What is expected:
Pick out every line of the entries below where "from" occurs, and copy those lines.

(Extracted records)
- Opening Delimiter -

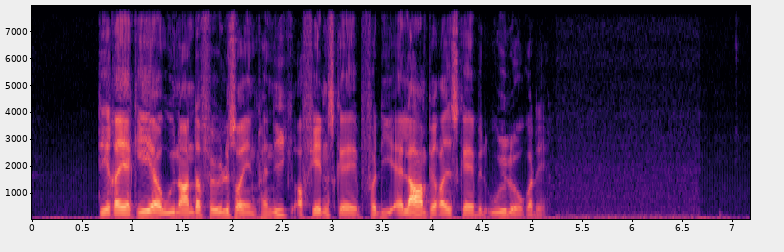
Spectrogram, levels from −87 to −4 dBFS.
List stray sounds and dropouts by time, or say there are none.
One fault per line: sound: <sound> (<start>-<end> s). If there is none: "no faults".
no faults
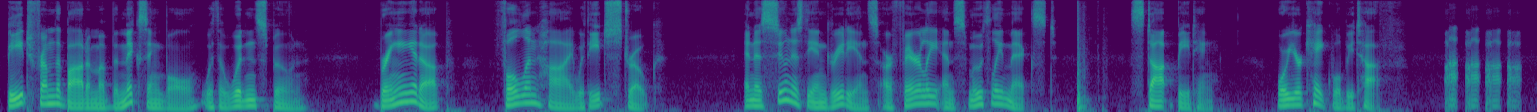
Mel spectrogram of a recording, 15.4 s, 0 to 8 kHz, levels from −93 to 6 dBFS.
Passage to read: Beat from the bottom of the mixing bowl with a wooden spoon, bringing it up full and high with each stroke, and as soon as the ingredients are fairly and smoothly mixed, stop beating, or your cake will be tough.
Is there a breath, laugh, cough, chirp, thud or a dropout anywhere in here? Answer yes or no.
yes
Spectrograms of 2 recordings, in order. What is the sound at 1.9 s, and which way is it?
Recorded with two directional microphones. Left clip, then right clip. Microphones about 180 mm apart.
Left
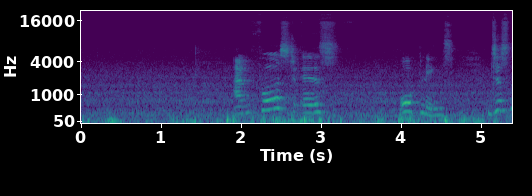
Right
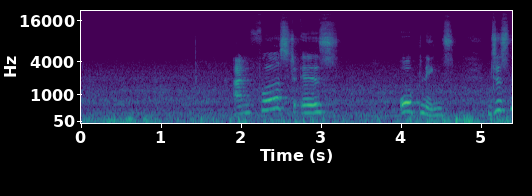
A woman's voice, 60° right (ahead or behind).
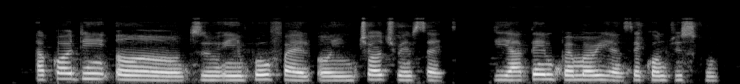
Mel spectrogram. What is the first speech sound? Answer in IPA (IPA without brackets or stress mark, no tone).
a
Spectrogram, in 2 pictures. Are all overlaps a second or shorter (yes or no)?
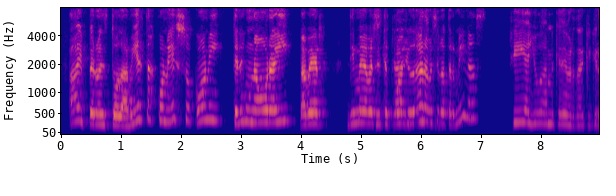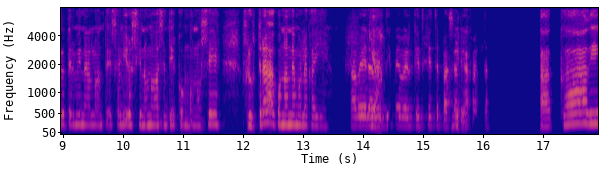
no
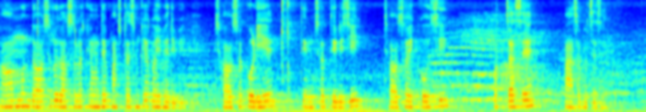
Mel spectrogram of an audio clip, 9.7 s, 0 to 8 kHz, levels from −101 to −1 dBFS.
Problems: background conversations at intervals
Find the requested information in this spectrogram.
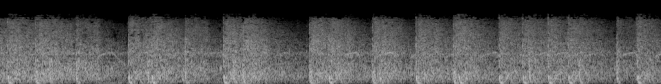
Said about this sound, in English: Another community enduring moments of sheer terror as more than a dozen deputies descend on the Cook's Corner bar, the sound of constant gunfire.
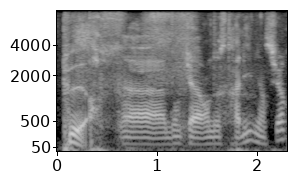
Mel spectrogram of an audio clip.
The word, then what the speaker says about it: Perth: Déjà pour commencer, à Perth, oui, ça se prononce comme ça. Perth.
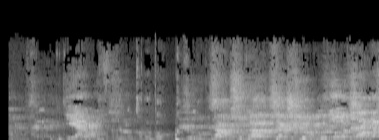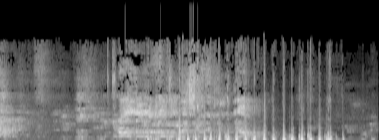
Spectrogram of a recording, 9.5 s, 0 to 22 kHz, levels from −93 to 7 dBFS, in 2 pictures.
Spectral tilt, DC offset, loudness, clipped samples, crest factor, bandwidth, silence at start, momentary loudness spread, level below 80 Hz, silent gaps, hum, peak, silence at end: -3 dB/octave; under 0.1%; -13 LUFS; under 0.1%; 16 dB; 16.5 kHz; 0.1 s; 20 LU; -30 dBFS; none; none; 0 dBFS; 0.05 s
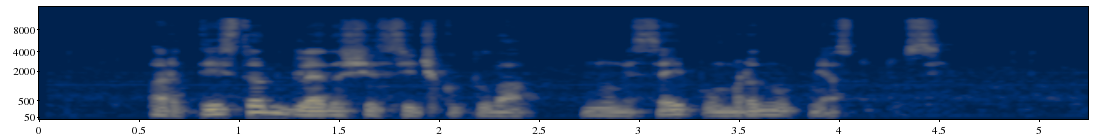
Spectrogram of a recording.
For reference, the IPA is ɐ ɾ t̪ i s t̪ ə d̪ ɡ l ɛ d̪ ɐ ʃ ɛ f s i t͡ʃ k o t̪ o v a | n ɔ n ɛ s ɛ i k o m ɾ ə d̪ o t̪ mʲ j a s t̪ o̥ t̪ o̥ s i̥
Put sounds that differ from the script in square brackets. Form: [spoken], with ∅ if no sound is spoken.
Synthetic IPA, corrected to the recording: ɐ ɾ t̪ i s t̪ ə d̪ ɡ l ɛ d̪ ɐ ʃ ɛ f s i t͡ʃ k o t̪ o v a | n [o] n ɛ s ɛ i [p] o m ɾ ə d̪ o t̪ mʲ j a s t̪ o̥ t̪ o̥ s i̥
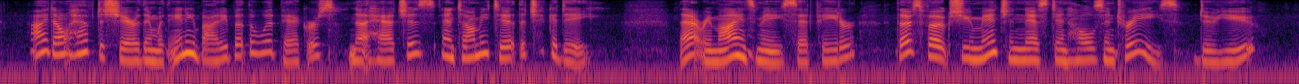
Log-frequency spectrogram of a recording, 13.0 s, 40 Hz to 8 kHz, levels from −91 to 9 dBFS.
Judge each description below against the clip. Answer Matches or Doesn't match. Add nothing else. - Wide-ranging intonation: Matches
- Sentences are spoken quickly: Doesn't match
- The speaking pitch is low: Doesn't match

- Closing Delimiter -

Final answer:
Spectrogram, levels from −87 to −4 dBFS.
Mel spectrogram of a recording, 15.4 s, 0 to 8 kHz, levels from −93 to 6 dBFS.
Passage to read: Beat from the bottom of the mixing bowl with a wooden spoon, bringing it up full and high with each stroke, and as soon as the ingredients are fairly and smoothly mixed, stop beating, or your cake will be tough.
Mel spectrogram of an audio clip, 9.7 s, 0 to 8 kHz, levels from −101 to −1 dBFS.
Spectrogram of a recording, 9.5 s, 0 to 22 kHz, levels from −93 to 7 dBFS, in 2 pictures.
Put sounds that differ from the script in square brackets. Form: [spoken], with ∅ if no sound is spoken.
Log-frequency spectrogram of a recording, 13.0 s, 40 Hz to 8 kHz, levels from −91 to 9 dBFS.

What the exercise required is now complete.